But there is one thing I don't quite get in your piece. What do you mean by "auspicious detail made even more auspicious ..." ? Just what does "auspicious" mean in this context ? Maybe you mean "suspicious" ? Anyway you suggest that I have had some sort of personal involvement in this thing. So good of you to suggest that. I love insinuation as a form of argument. Anyway, no, the answer is no, no personal involvement in this now or ever.

As to your arguments about the research agenda at SESE, I have answered this sort of thing here:

http://www.fringegroups.com/2010/12/oise-social-science-captured-by-new.html

neilshyminsky said...

Hi Werner - I was wondering whether you'd get a track-back notice, or anything. I didn't expect you to respond within hours of my writing it, though!

And no, I don't mean "suspicious". I don't think you're hiding anything. (And if you are, you do a terrible job of it.) But I do think, in the text printed by the National Post, that you're trying to affect the appearance of objectivity and disinterested distance. And it's an affect that the readers of a newspaper associate with The Truth, and an affect that would be hard to produce if you admitted that SESE's research and politics are in direct conflict with your own research and politics, especially with respect to your positions on Israel. So "auspicious" in the sense that this absence benefits the truthiness effect of your allegations.

And I think that should address the point about "personal involvement". I don't mean to suggest that you have any direct, personal interest in SESE. (If it seems to be implied by my language, that wasn't my intent.) But I do mean to say that you have a political interest that informs your position - an interest that doesn't appear in the piece in the Post - and that your objection to SESE goes deeper than whether they're following conventional sociological protocol. (And even if that were your claim, there's a politics underlying the decision to apply normative labels like conventional and, as you term it on your own blog, the "new dogma".)

On another note entirely, I was being too cute by half when I made the "60 years" crack. It implies what I meant for it to imply, certainly, but it was lazy writing - even for a blog.

neilshyminsky said...

Oh, and I noticed this line in your post about SESE, which I think sums up the disconnect between the two of us: "On the surface, 'gender' appears to be neutral; it could mean an entirely scholarly interest in sex differences in learning, or whatnot. But in the current context I found that an interest in 'gender' is short-hand for a desire to engage in advocacy on behalf of a grievance-based political action."

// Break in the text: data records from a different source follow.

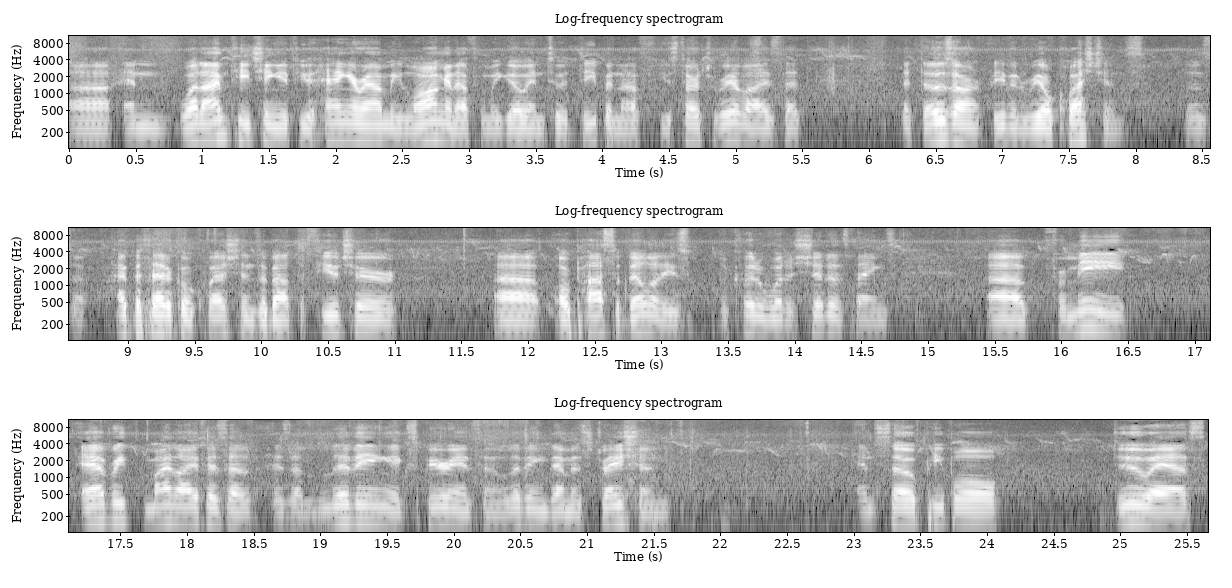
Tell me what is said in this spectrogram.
Uh, and what I'm teaching, if you hang around me long enough and we go into it deep enough, you start to realize that, that those aren't even real questions. Those are hypothetical questions about the future uh, or possibilities, the coulda, woulda, shoulda things. Uh, for me, every my life is a is a living experience and a living demonstration. And so people do ask,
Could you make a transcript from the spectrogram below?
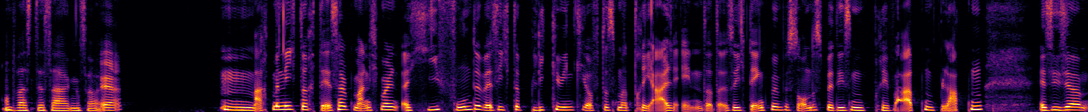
Und was der sagen soll. Ja. Macht man nicht auch deshalb manchmal Archivfunde, weil sich der Blickwinkel auf das Material ändert? Also ich denke mir besonders bei diesen privaten Platten, es ist ja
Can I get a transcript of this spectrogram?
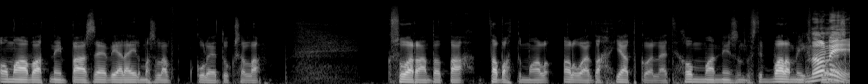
omaavat, niin pääsee vielä ilmaisella kuljetuksella suoraan tota, tapahtuma-alueelta jatkoille, että homma on niin sanotusti valmiiksi no niin.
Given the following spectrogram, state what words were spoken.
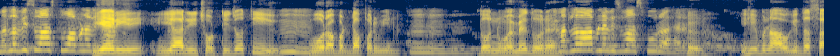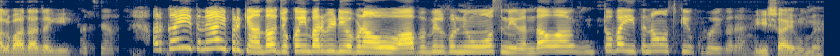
मतलब विश्वास तू अपना ये रही यारी छोटी जो थी वो रहा बड्डा परवीन। दोनों है हम्म। दोनों हमें दो रहे। मतलब आपने विश्वास पूरा है। यही बनाओगी दस साल बाद आ जाएगी। अच्छा। और कहीं इतने आई पर क्या दो जो कई बार वीडियो बनाओ आप बिल्कुल न्यू ओस नहीं रंदा तो भाई इतना उसकी खोई करा है। ईसा हूँ मैं।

What, exactly, does an "entirely scholarly interest in sex differences" look like? Because if I'm understanding you correctly and the suggestion is that an ideal study of gender should be apolitical, then, as a gender studies scholar myself, I'd like to know how you think that's possible.

Nathan Kalman-Lamb said...

I would be interested to see Professor Cohn respond to any of your actual arguments. Of course, by choosing to nit-pick your language ("auspicious") and dwell on your (admittedly unnecessary) comments about his age, he has demonstrated what he has to say by way of rebuttal: nothing of substance. It's a pity he didn't come to that realization sooner.

Nathan Kalman-Lamb said...

I should add, after reading the blog entry Professor Cohn linked to above, that I would love to hear him elaborate his concerns about "anti-racism...and...anti-colonial thought."

neilshyminsky said...

Re: "auspicious" - I re-read the sentence in my original post, and I think the problem is that I'm doubling-up on it. The second use of auspicious creates the effect I was going for; the first one is just wrong. (It should really just be "important" or "key".) Just some poor editing on my part - whoops!